MATERIAL FOR THE TASK Start Marker

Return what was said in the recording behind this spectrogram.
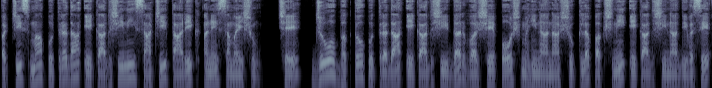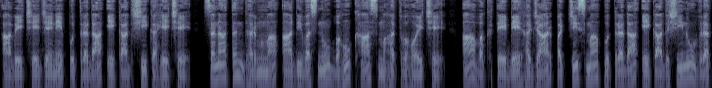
પચ્ચીસમાં પુત્રદા એકાદશીની સાચી તારીખ અને સમય શું છે. જુઓ ભક્તો પુત્રદા એકાદશી દર વર્ષે પોષ મહિનાના શુક્લ પક્ષની એકાદશીના દિવસે આવે છે જેને પુત્રદા એકાદશી કહે છે. સનાતન ધર્મમાં આ દિવસનું બહુ ખાસ મહત્વ હોય છે. આ વખતે બે હજાર પચ્ચીસમાં પુત્રદા એકાદશીનું વ્રત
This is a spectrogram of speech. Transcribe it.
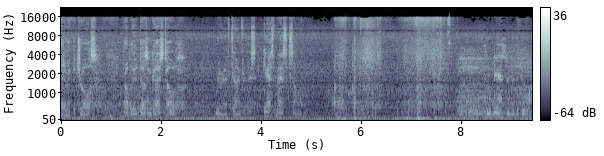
Enemy patrols. Probably a dozen guys total. Time for this. Gas masks on. Throw gas under the door.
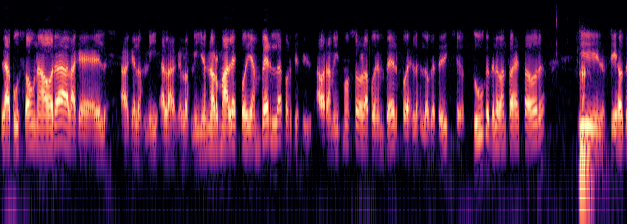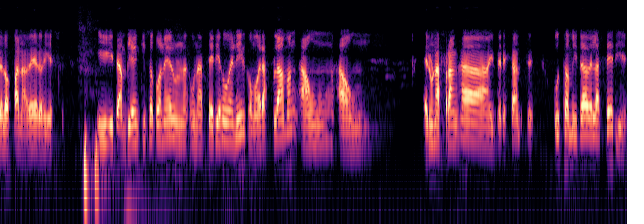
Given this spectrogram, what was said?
la puso a una hora a la que el- a que los ni- a la que los niños normales podían verla, porque si ahora mismo solo la pueden ver, pues lo, lo que te he dicho, tú que te levantas a esta hora y los hijos de los panaderos y eso. Y también quiso poner una, una serie juvenil como era Flaman a un a un en una franja interesante. Justo a mitad de la serie,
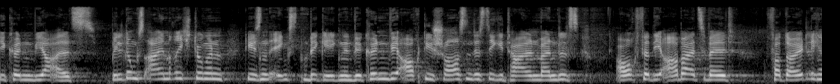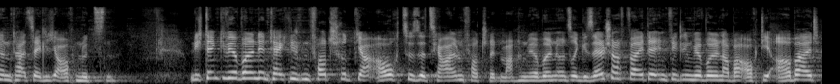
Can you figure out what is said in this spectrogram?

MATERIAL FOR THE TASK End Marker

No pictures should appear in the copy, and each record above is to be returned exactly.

Return what was said in the recording behind this spectrogram.
પચ્ચીસમાં પુત્રદા એકાદશીની સાચી તારીખ અને સમય શું છે. જુઓ ભક્તો પુત્રદા એકાદશી દર વર્ષે પોષ મહિનાના શુક્લ પક્ષની એકાદશીના દિવસે આવે છે જેને પુત્રદા એકાદશી કહે છે. સનાતન ધર્મમાં આ દિવસનું બહુ ખાસ મહત્વ હોય છે. આ વખતે બે હજાર પચ્ચીસમાં પુત્રદા એકાદશીનું વ્રત
This is a spectrogram of speech. Transcribe it.
Enemy patrols. Probably a dozen guys total. Time for this. Gas masks on. Throw gas under the door.
Given this spectrogram, what was said?
la puso a una hora a la que el- a que los ni- a la que los niños normales podían verla, porque si ahora mismo solo la pueden ver, pues lo, lo que te he dicho, tú que te levantas a esta hora y los hijos de los panaderos y eso. Y también quiso poner una, una serie juvenil como era Flaman a un a un en una franja interesante. Justo a mitad de la serie,
Can you figure out what is said in this spectrogram?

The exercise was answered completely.